Mass closures of pubs, restaurants and other businesses, surging unemployment, tightened purse-strings. These are just some of the features of the economic environment that organizations could be operating-in in the post-pandemic world. The survivors and thrivers won’t just be the businesses that keep a close eye on their costs, but ones with a digital strategy that reaches customers better than their rivals.

That was the warning of Bernard Marr, author and technology advisor, writing just last year. Now, one year into the Covid-19 pandemic, the post-pandemic world is looking even more worrying. “Businesses are going to become more reliant than ever on their digital strategy. Without wanting to sound too alarmist, in many cases it will be the deciding factor in whether they make it through the tough times ahead,” he wrote.

Businesses that survive the pandemic and the subsequent recession, which some have suggested will last the best part of a decade, will have done so by rethinking the way they do business. In particular, how they can better incorporate data into their business processes: their online presence, sales and service delivery, the automation of systems and processes, customer response, and being able to reach beyond a limited physical territory to new customers and suppliers.

Key to this rethinking will be data and the underlying infrastructure to support it and, while the data center sector may stand to benefit, the migration process, accelerated by post-pandemic business needs, will also carry with it a number of threats to the sector, too.

For example, there are already a number of warning signs emerging, similar to the ones seen following the dot-com crash 20 years ago, and the global financial crisis of 2008-09. This includes reports of some clients of colocation providers falling into financial difficulties, media reports of under-occupied data centers, and smaller providers experiencing difficulties. But, thankfully, the shift to digital services and the growth of cloud has kept the sector healthy as a whole.

The profile of companies using cloud and data center services will change over the next decade, too, as will the hosting and IT delivery options available to them. Understanding these changes, and what will drive them, will be key for operators’ growth over the next decade.

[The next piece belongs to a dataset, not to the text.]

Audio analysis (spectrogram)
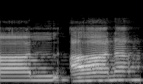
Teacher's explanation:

Cloud will continue to evolve into a combination of hybrid and multi-cloud, driving greater choice for users. Organizations that have been slow to shift activities off-premise until now will be encouraged to do so in the post-pandemic economic environment, as will the need to push data and processing capabilities closer to customers in order to serve them better.

Furthermore, trends that accelerated fast during 2020, such as the rise of home working (and the adoption of associated tools to support that) will not be thrown into reverse post-pandemic.

In other words, it won’t just be the economic climate alone that drives digital transformation in 2021 and beyond, but also suddenly changed working practices and patterns of consumer behavior.

Going greener

Regardless of the economic climate, sustainability will remain an important factor, while perceived ‘social responsibility’ will also increase in importance.

Sustainability will be judged in terms of consumption of resources, not just including power, but also water and the energy used to manufacture, transport, install and maintain equipment. In other words, the whole environmental costs, also taking into account procurement and environmental costs incurred in the supply chain.

Over the past decade, the trend towards energy efficiency and sustainability has been driven by the high-profile cloud providers. Google, Microsoft, Amazon, and Apple have all committed to strategies for procuring energy from sustainable power sources and all have committed to becoming, at the very least, carbon-neutral.

This commitment is not just about what those companies do in terms of their own operations, but is also a requirement of those companies that supply them with products and services. Major data center operators, including CyrusOne, have made similar pledges.

And it is not just about energy but, increasingly, about water as well. The water usage of a large data center can be considerable – based on an average Water Usage Effectiveness rating, a 100MW campus would have a water demand of 1.1 million gallons (4.2 million liters) per day. At an average consumption of 100 liters per day, that is enough water for 11,000 people.

Social responsibility relates to the recruitment and retention of staff, including commitments towards equality and diversity. This drive dovetails with the need to make good acute skills shortages, as well as the increasing diversity of skills requirements in the sector.

As the data center transforms, skills requirements have moved from a focus on facility design, engineering, operations, and real estate management into skill sets from IT, networking, analytics, security, software, and strategy. Different markets will have different skills shortage profiles, depending on the technological development of their data centers, the level of competition for skills from other industries, local standards of education and training, relative salary levels, and awareness of the data center as a career option.

As a measure of how acute skills shortages are, in DCD’s 2019 Asia Pacific survey, the shortage of people with desired levels of qualification and experience was a greater resource concern than lack of energy or water.

However, considering the challenges that some sectors will be grappling with this year, a skills shortage will be a luxury in comparison.

Download the full report, which includes insight into how the data center sector will need to adapt in order to respond to customers’ rapidly changing needs.